Why blurring the lines puts PCVs in danger Date: October 22 2005 No: 738 Why blurring the lines puts PCVs in danger
When the National Call to Service legislation was amended to include Peace Corps in December of 2002, this country had not yet invaded Iraq and was not in prolonged military engagement in the Middle East, as it is now. Read the story of how one volunteer spent three years in captivity from 1976 to 1980 as the hostage of a insurrection group in Colombia in Joanne Marie Roll's op-ed on why this legislation may put soldier/PCVs in the same kind of danger. Latest: Read the ongoing dialog on the subject.


Read the stories and leave your comments.






Some postings on Peace Corps Online are provided to the individual members of this group without permission of the copyright owner for the non-profit purposes of criticism, comment, education, scholarship, and research under the "Fair Use" provisions of U.S. Government copyright laws and they may not be distributed further without permission of the copyright owner. Peace Corps Online does not vouch for the accuracy of the content of the postings, which is the sole responsibility of the copyright holder.

Story Source: Seattle Times

This story has been posted in the following forums: : Headlines; COS - Peru; Art; Murals; Painting; Urban Renewal

PCOL33714
51


Add a Message


This is a public posting area. Enter your username and password if you have an account.
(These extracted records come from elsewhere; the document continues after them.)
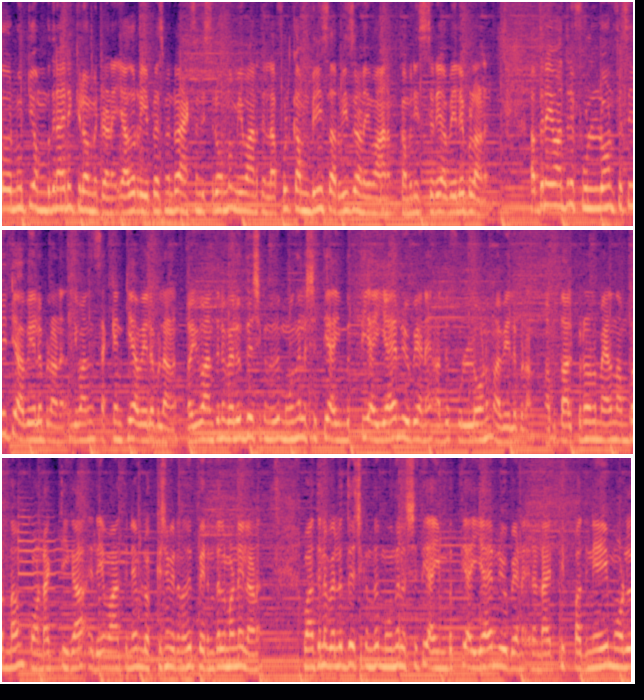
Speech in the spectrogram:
തൊണ്ണൂറ്റി ഒമ്പതിനായിരം കിലോമീറ്റർ ആണ്. യാതൊരു റീപ്ലേസ്മെന്റോ ആക്സിഡന്റ് ഹിസ്റ്ററോ ഒന്നും ഈ വാഹനത്തിനില്ല. ഫുൾ കമ്പനി സർവീസാണ് ഈ വാഹനം. കമ്പനി ഹിസ്റ്ററി അവൈലബിൾ ആണ്. തന്നെ ഈ വാഹനത്തിന് ഫുൾ ലോൺ ഫെസിലിറ്റി അവൈലബിൾ ആണ്. ഈ വാഹനം സെക്കൻഡ് കീ അവൈലബിൾ ആണ്. അപ്പോൾ ഈ വാഹനത്തിന് വില ഉദ്ദേശിക്കുന്നത് മൂന്ന് ലക്ഷത്തി അമ്പത്തി അയ്യായിരം രൂപയാണ്. അത് ഫുൾ ലോണും അവൈലബിൾ ആണ്. അപ്പോൾ താല്പര്യമുള്ള മേലെ നമ്പർ ഉണ്ടാവും. കോൺടാക്ട് ചെയ്യുക. ഇതേ വാഹനത്തിന്റെയും ലൊക്കേഷൻ വരുന്നത് പെരിന്തൽമണ്ണയിലാണ്. വാഹനത്തിന് വില ഉദ്ദേശിക്കുന്നത് മൂന്ന് ലക്ഷത്തി അമ്പത്തി അയ്യായിരം രൂപയാണ്. രണ്ടായിരത്തി പതിനേഴ് മോഡൽ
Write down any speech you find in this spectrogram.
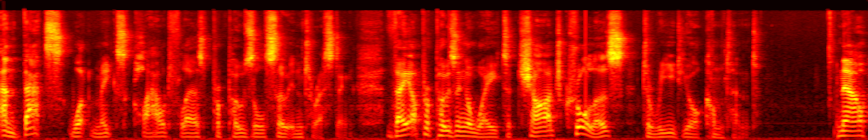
And that's what makes Cloudflare's proposal so interesting. They are proposing a way to charge crawlers to read your content. Now,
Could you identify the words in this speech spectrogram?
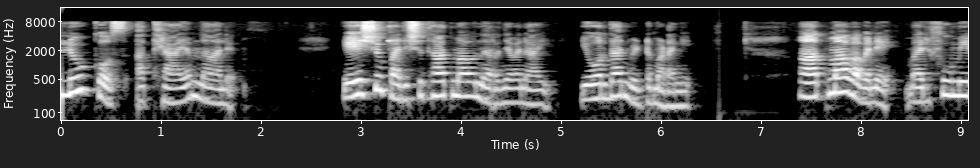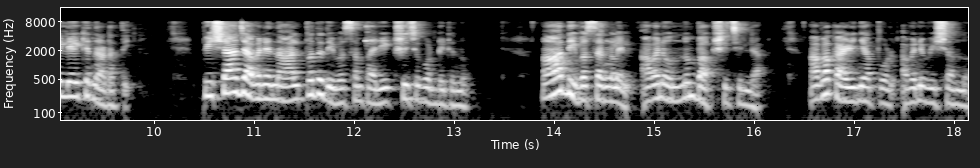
ലൂക്കോസ് അധ്യായം നാല്. യേശു പരിശുദ്ധാത്മാവ് നിറഞ്ഞവനായി യോർദാൻ വിട്ടു മടങ്ങി. ആത്മാവ് അവനെ മരുഭൂമിയിലേക്ക് നടത്തി. പിശാജ് അവനെ നാൽപ്പത് ദിവസം പരീക്ഷിച്ചു കൊണ്ടിരുന്നു. ആ ദിവസങ്ങളിൽ അവൻ ഒന്നും ഭക്ഷിച്ചില്ല. അവ കഴിഞ്ഞപ്പോൾ അവന് വിശന്നു.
Otherwise, enter your full name as your username and leave the password blank. Your e-mail address is optional.
Username:  
Password:
E-mail: